6. Get over FOMO

It is a well-known fact that people love to only show the best bits of their lives on social media, choosing to edit out the dull and miserable parts in order to create a glossy image. One Instagram model chose to leave the platform a few years ago as she was fed up of taking over 100 pictures every time she wanted to post; inevitably there would only be one or two ‘perfect’ enough for the platform. People don’t post about arguments with their spouse, ‘snap’ their kids refusing to put their shoes on or tweet about the fact that their washing machine just broke down. No matter how good someone’s feed looks remember that it is a tiny, edited snapshot of their lives and it is useless to aspire to something that doesn’t exist. Instead, invite a couple of close friends over for dinner or drinks and have a good old-fashioned catch up (no selfies allowed!).

Three yurts in the middle of a field

7. Set realistic goals

At the start of a detox you may be tempted to fling away your digital aids with abandon, run away to the woods and live in a eco-yurt. As appealing as this may be, remember that in general digital technology is an integral part of life and it would be difficult to manage completely without it. After all, why lug bored kids and a trolley full of shopping around the local megastore every week when you can have it delivered to your door? Instead of imposing a complete ban on yourself, set achievable goals that you will be happy with. As a start perhaps decide to put your phone away for one hour before bed or try not to look at it for a set time period when you wake up. As you get used to being without it, try increasing the time spent away from your tech until you feel refreshed.

8. Get the family involved

People who diet or try to quit smoking are more likely to succeed when they do it with someone else; when one of you feels like giving up the other can motivate and encourage, decreasing the likelihood of quitting. If you are the only one in your family not on your phone it could seem like a pointless exercise. After all, one of the benefits of a digital detox is to engage with those around you more, right? Try ‘phone stacking’ at the dinner table or when everyone gets home from school, even for a short while. Have everyone put their phones in a box and the first one to take it out does the washing up after dinner! This may encourage more conversation and could be a fun and friendly competition to bond over.

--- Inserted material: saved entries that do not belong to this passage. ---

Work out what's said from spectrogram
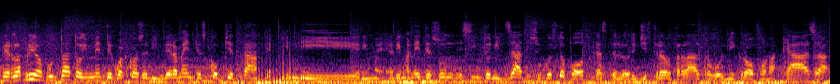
Per la prima puntata ho in mente qualcosa di veramente scoppiettante, quindi rimanete son- sintonizzati su questo podcast, lo registrerò tra l'altro col microfono a casa,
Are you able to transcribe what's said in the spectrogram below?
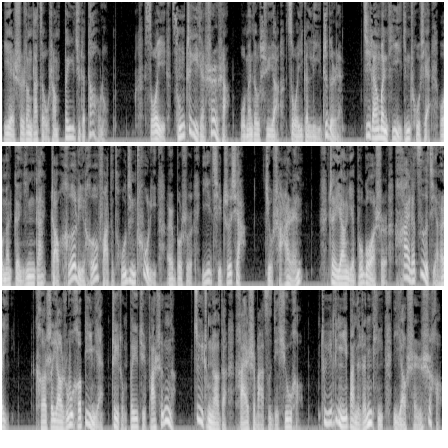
也是让他走上悲剧的道路。所以，从这件事上，我们都需要做一个理智的人。既然问题已经出现，我们更应该找合理合法的途径处理，而不是一气之下就杀人。这样也不过是害了自己而已。可是，要如何避免这种悲剧发生呢？最重要的还是把自己修好，对于另一半的人品也要审视好。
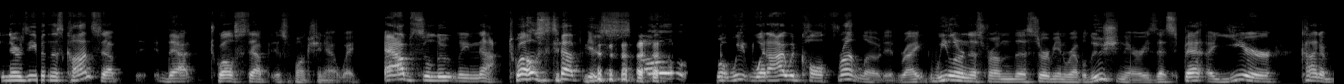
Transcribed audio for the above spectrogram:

9. Go on an ‘unplugged’ holiday

Of course, you need something to look forward to at the end of your detox and an unplugged holiday may be the perfect answer. Reward your commitment with a mini-break or all-out family holiday to somewhere with lots of nature and outdoor pursuits. The more distractions the better as the temptation to start uploading your holiday pics to Facebook may be strong!

Ready for quality time with the family? Here are 2017s best summer holidays for babies and toddlers.